Another huge lesson I’ve learned is that you must be able to completely trust who you choose as your provider. I realized after baby #1 that if my midwife told me we needed to use some sort of intervention that I wasn’t initially planning on, I needed to be able to trust her advice 100% and know she had my and the baby’s very best interest at heart. Your provider is your advocate. This was very clear to me when baby #2 was born. She was quite protective of me as the MD on call kept hovering and trying to give me advice while I was pushing. I only listened to my midwife because she had earned my trust. And it made all the difference in that baby’s birth.

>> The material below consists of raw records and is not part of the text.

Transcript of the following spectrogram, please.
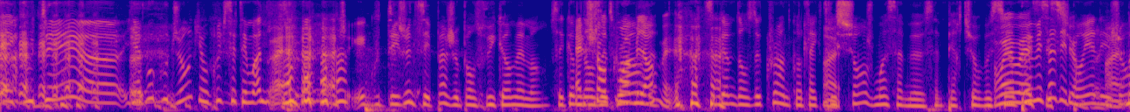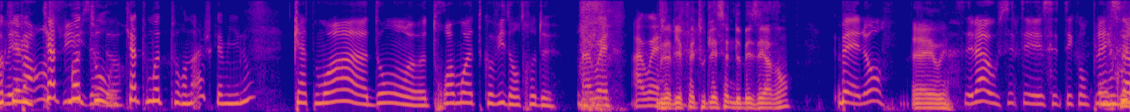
Écoutez, euh, il y a beaucoup de gens qui ont cru que c'était moi. Écoutez, je ne sais pas, je pense oui quand même. hein. C'est comme Elle dans chante The moins Crown. bien, mais- C'est comme dans The Crown, quand l'actrice change, moi ça me, ça me perturbe aussi Ouais, un peu. ouais, Mais ça c'est dépend, il y a des Ouais. gens. Donc il y a eu parents 4 suivent, mois, tour- quatre mois de tournage, Camillou Quatre mois, dont 3 mois de Covid entre deux. Ah ouais, ah ouais. Vous aviez fait toutes les scènes de baiser avant? Ben non, Eh oui. c'est là où c'était c'était On complexe. vous La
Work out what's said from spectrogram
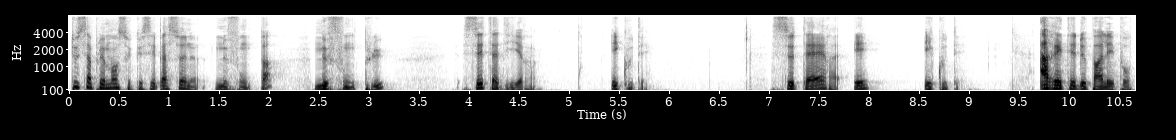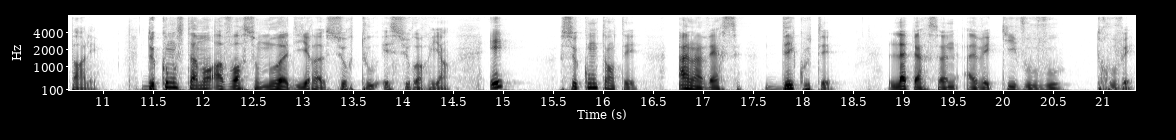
tout simplement ce que ces personnes ne font pas, ne font plus, c'est-à-dire écouter. Se taire et écouter. Arrêtez de parler pour parler, de constamment avoir son mot à dire sur tout et sur rien, et se contenter, à l'inverse, d'écouter la personne avec qui vous vous trouvez.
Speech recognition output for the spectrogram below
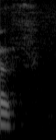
was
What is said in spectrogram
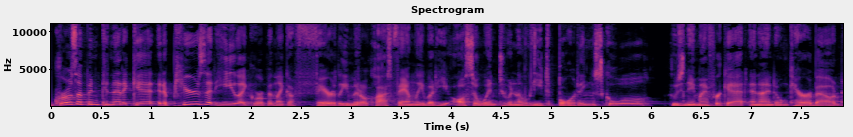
grows up in Connecticut. It appears that he like grew up in like a fairly middle class family, but he also went to an elite boarding school whose name I forget and I don't care about.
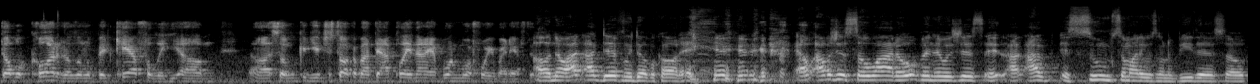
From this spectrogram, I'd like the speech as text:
double caught it a little bit carefully. Um, uh, so can you just talk about that play? And then I have one more for you right after. That. Oh no, I, I definitely double caught it. I, I, was just so wide open. It was just it, I, I, assumed somebody was going to be there. So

Also, it’s important for women to be as informed as possible, but to get information from varied sources. And talk to women who have different experiences. And don’t be afraid! Expect things to get wacky. Maybe they won’t, but if they do you’ll mentally be prepared. Above all, remember that each baby’s birth is in the Lord’s hands. If you’ve done what you can to prepare and make informed decisions, if you’ve kept an open mind and can be kind with yourself throughout the whole process, remember that in the end, the Lord is in control. I firmly believe now that my first was supposed to come the way he came. I don’t know why. I still am not totally sure why he struggled so much. I have some theories but I can’t be sure. But it was the right experience for both of us. I don’t regret trying to birth in a birthing center with him even though we had to transfer to a hospital. I felt like that was the right choice at the time. I have learned so much about myself as a result. I don’t judge other women for choosing different options. The fact that women are choosing different options is, in fact, great! It means that we actually have options and that women are taking in to account whatever unique circumstances in which they find themselves. Motherhood should be the great equalizer. I don’t understand why women sometimes compare on the pretense that they have it all figured out. I’ve come to understand that we have all climbed that steep learning curve. Why would I pretend that I know how everything should be done?
My overall purpose in sharing these birthing experiences is to hopefully give some woman somewhere a bit of validation if she feels her birthing experience was not as she had hoped for. I remember feeling so devastated after my first child’s birth, and if I can help someone avoid that self-blame and that same devastation, then I would feel so good about opening up about my experiences. Especially if it allows a mother to be able to enjoy her baby more. I also hope that the online birthing community will be more open about all ways of having a baby. I hope that online forums can focus on providing accurate, well-researched information that tries to be as un-biased as possible. And I hope that all women’s birthing experiences, whether medicated or not, whether at home or in a hospital, are celebrated. No just, “Yeah, that’s so great for you,” celebrated. But truly, genuinely, honestly, loved and celebrated. I love my body. I love that I could survive and recover from being cut open to birth a baby. I love that my body could heal and that I could attempt and be successful in having a baby vaginally two times after that. I love that I’ve come to learn more about my body’s capabilities and limitations. I love my body’s ultimate dependence on the Lord to help get me through each child’s birth. And I love, love, love the babies that have come to us with each birthing experience.